The headline CPI projection for FY24 remains unchanged at 5.4%. This is despite growing uncertainties around production due to the lower kharif sowing, low reservoir levels, and volatile global food and energy prices. The momentum in agricultural activity in Q2 of the current financial year has been sustained, although the monsoon has been uneven. Good reports are also pouring in from the manufacturing sector which gained ground in July-August 2023, supported by key sectors such as pharmaceuticals, basic metals, cement, motor vehicles, and food products and beverages. The purchasing managers’ index (PMI) for manufacturing also remained robust in September.

Going forward, domestic demand conditions are likely to benefit from sustained buoyancy in services, consumer and business optimism, and the government’s continued thrust on capex. Other than this, healthy balance sheets of banks and corporates, and supply chain normalisation are also helping matters for the economy, Governor Das said.

Overall, there is no denying the fact that the global economy is slowing under the impact of tight financial conditions, protracted geopolitical tensions and increasing geoeconomic fragmentation. Since global trade is contracting, that may have an impact on the economy.

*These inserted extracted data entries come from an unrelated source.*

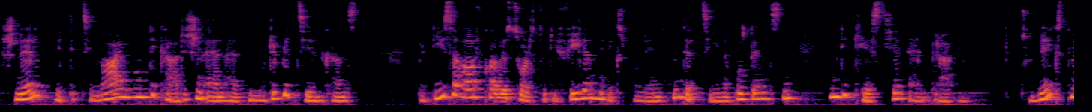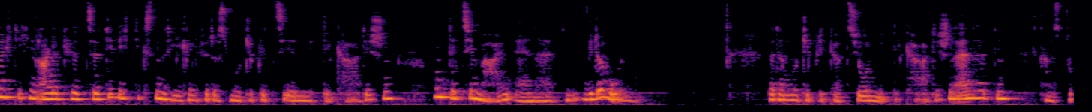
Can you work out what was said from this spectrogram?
schnell mit dezimalen und dekadischen Einheiten multiplizieren kannst. Bei dieser Aufgabe sollst du die fehlenden Exponenten der Zehnerpotenzen in die Kästchen eintragen. Zunächst möchte ich in aller Kürze die wichtigsten Regeln für das Multiplizieren mit dekadischen und dezimalen Einheiten wiederholen. Bei der Multiplikation mit dekadischen Einheiten kannst du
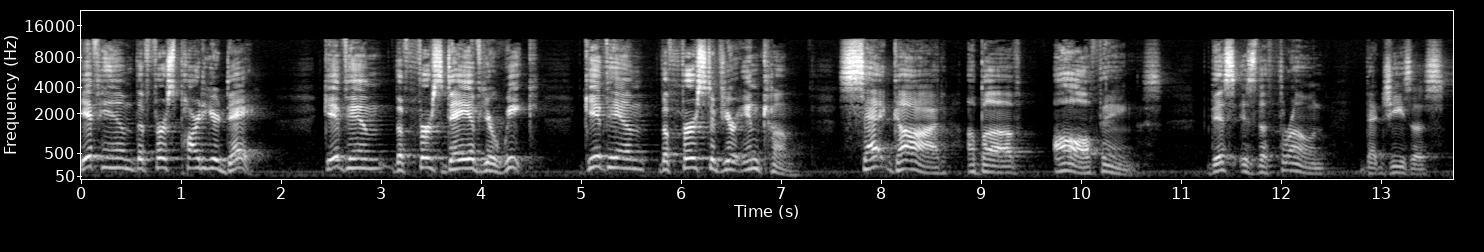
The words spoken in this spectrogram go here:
Give him the first part of your day. Give him the first day of your week. Give him the first of your income. Set God above all things. This is the throne that Jesus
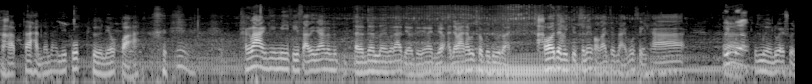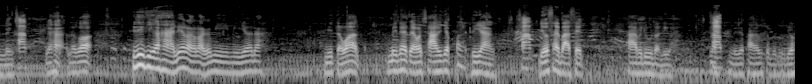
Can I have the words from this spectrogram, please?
ครับนะครับถ้าหันด้านนี้ปุ๊บคือเลี้ยวขวา อืมข้างล่างจริงมีสีสันอีกนะแต่เราเดินเลยมาได้เดี๋ยวเดี๋ยวยังไงเดี๋ยวอาจจะพาท่านผู้ชมไปดูหน่อยครับเพราะว่าจะมีจุดในเรื่องของการจำหน่ายพวกสินค้า พื้นเมืองพื้นเมืองด้วยส่วนหนึ่งครับ นะฮะแล้วก็ที่นี่จริงอาหารเนี่ยอร่อยๆก็มีมีเยอะนะ มีแต่ว่าไม่แน่ใจว่าเช้านี้จะเปิดหรือยังครับ เดี๋ยวใส่บาตรเสร็จพาไปดูหน่อยดีกว่านะครับ เดี๋ยวจะพาท่านผู้ชมไปดูเดี๋ยว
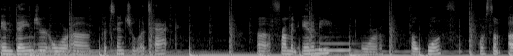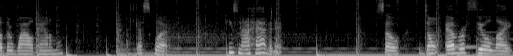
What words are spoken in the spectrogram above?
in danger or uh, potential attack uh, from an enemy or a wolf or some other wild animal, guess what? He's not having it. So don't ever feel like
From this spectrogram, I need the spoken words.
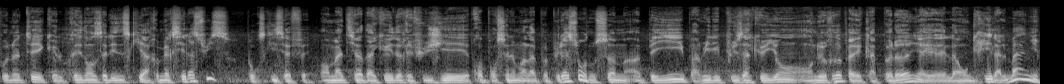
Faut noter que le président Zelensky a remercié la Suisse pour ce qui s'est fait en matière d'accueil de réfugiés proportionnellement à la population. Nous sommes un pays parmi les plus accueillants en Europe avec la Pologne, la Hongrie, l'Allemagne.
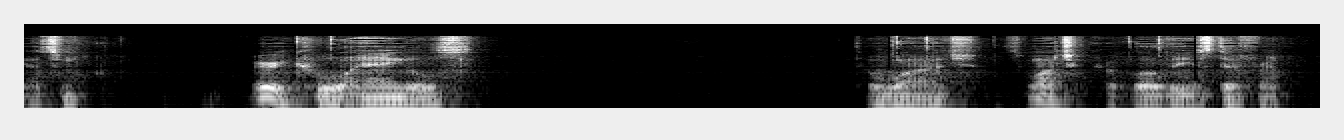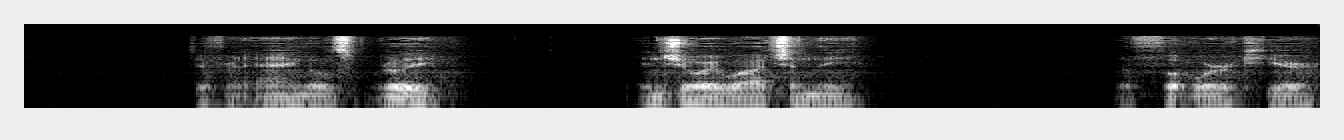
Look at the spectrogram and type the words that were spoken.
got some very cool angles to watch. let's watch a couple of these different different angles. Really enjoy watching the the footwork here.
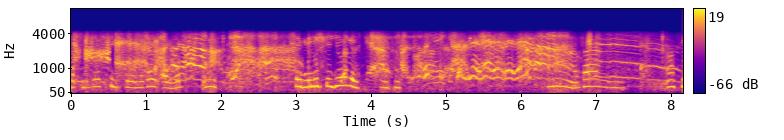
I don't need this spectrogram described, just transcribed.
มันก็ตีตัวไม่ได้อาวุธ ตีมนุษย์เยอะๆเลยอ่าสร้างโอเค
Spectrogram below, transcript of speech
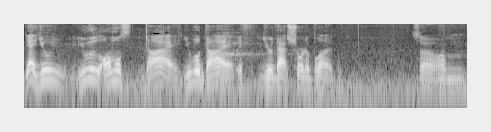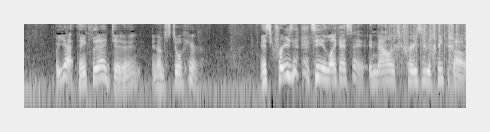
yeah, you you will almost die. You will die if you're that short of blood. So um, but yeah, thankfully I didn't, and I'm still here. And it's crazy. See, and like I say, and now it's crazy to think about.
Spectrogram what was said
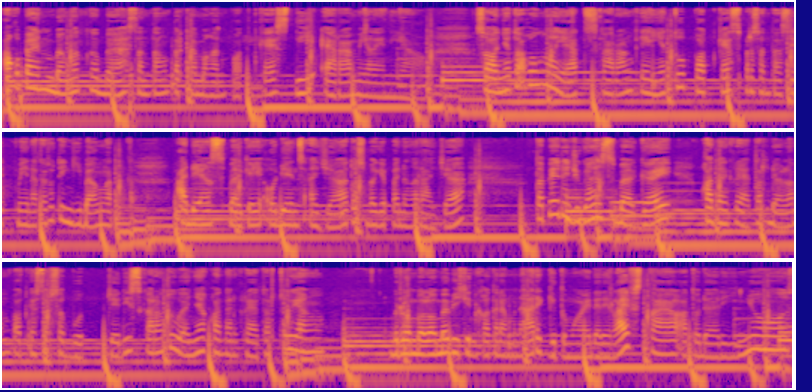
aku pengen banget ngebahas tentang perkembangan podcast di era milenial. Soalnya tuh aku ngeliat sekarang kayaknya tuh podcast presentasi peminatnya tuh tinggi banget. Ada yang sebagai audiens aja atau sebagai pendengar aja tapi ada juga sebagai content creator dalam podcast tersebut. Jadi sekarang tuh banyak content creator tuh yang berlomba-lomba bikin konten yang menarik gitu. Mulai dari lifestyle atau dari news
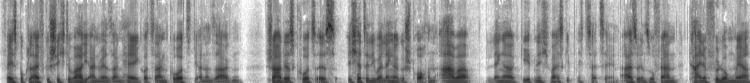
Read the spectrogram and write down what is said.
Facebook Live-Geschichte war. Die einen werden sagen, hey, Gott sei Dank kurz. Die anderen sagen, schade, dass es kurz ist. Ich hätte lieber länger gesprochen. Aber länger geht nicht, weil es gibt nichts zu erzählen. Also insofern keine Füllung mehr,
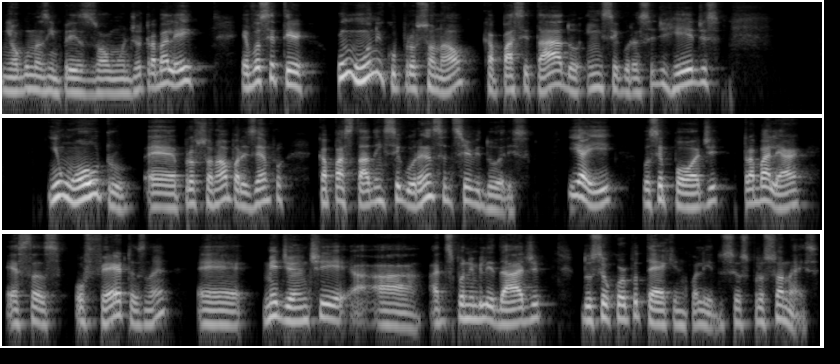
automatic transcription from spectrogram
em algumas empresas onde eu trabalhei, é você ter um único profissional capacitado em segurança de redes e um outro é, profissional, por exemplo, capacitado em segurança de servidores. E aí você pode trabalhar essas ofertas, né, é, mediante a, a, disponibilidade do seu corpo técnico ali, dos seus profissionais.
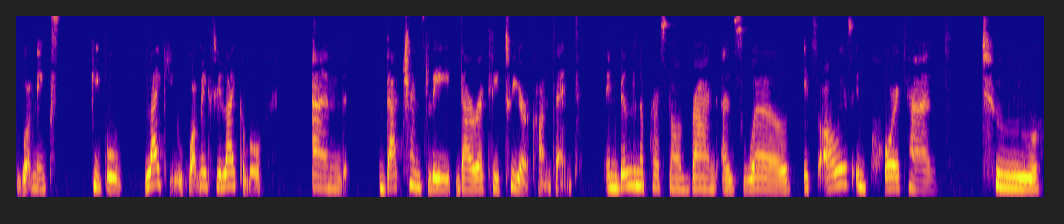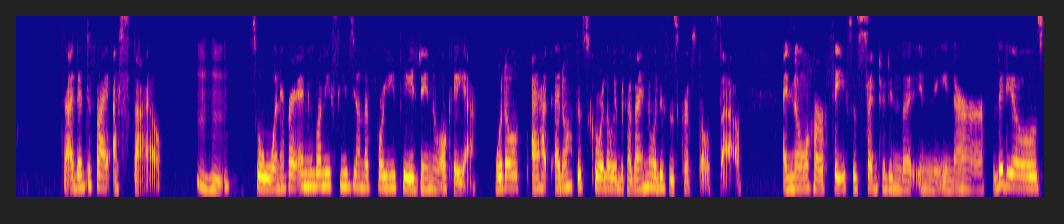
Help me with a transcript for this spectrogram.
what makes people like you, what makes you likable, and that translate directly to your content. In building a personal brand as well, it's always important to to identify a style. Mm-hmm. So whenever anybody sees you on the For You page, they know, okay, yeah, without, I, ha- I don't have to scroll away because I know this is Crystal style. I know her face is centered in the in the, in her videos.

Over the last one and half years, the RBI has increased policy repo rate by 250 basis points with the view to break the stickiness of core inflation. Real GDP growth for the current financial year (FY24) is projected at 6.5% with quarter two at 6.5%; quarter three at 6% and quarter four at 5.7%. RBI has also projected GDP growth for the first quarter of next financial year i.e, FY25 at 6.6%.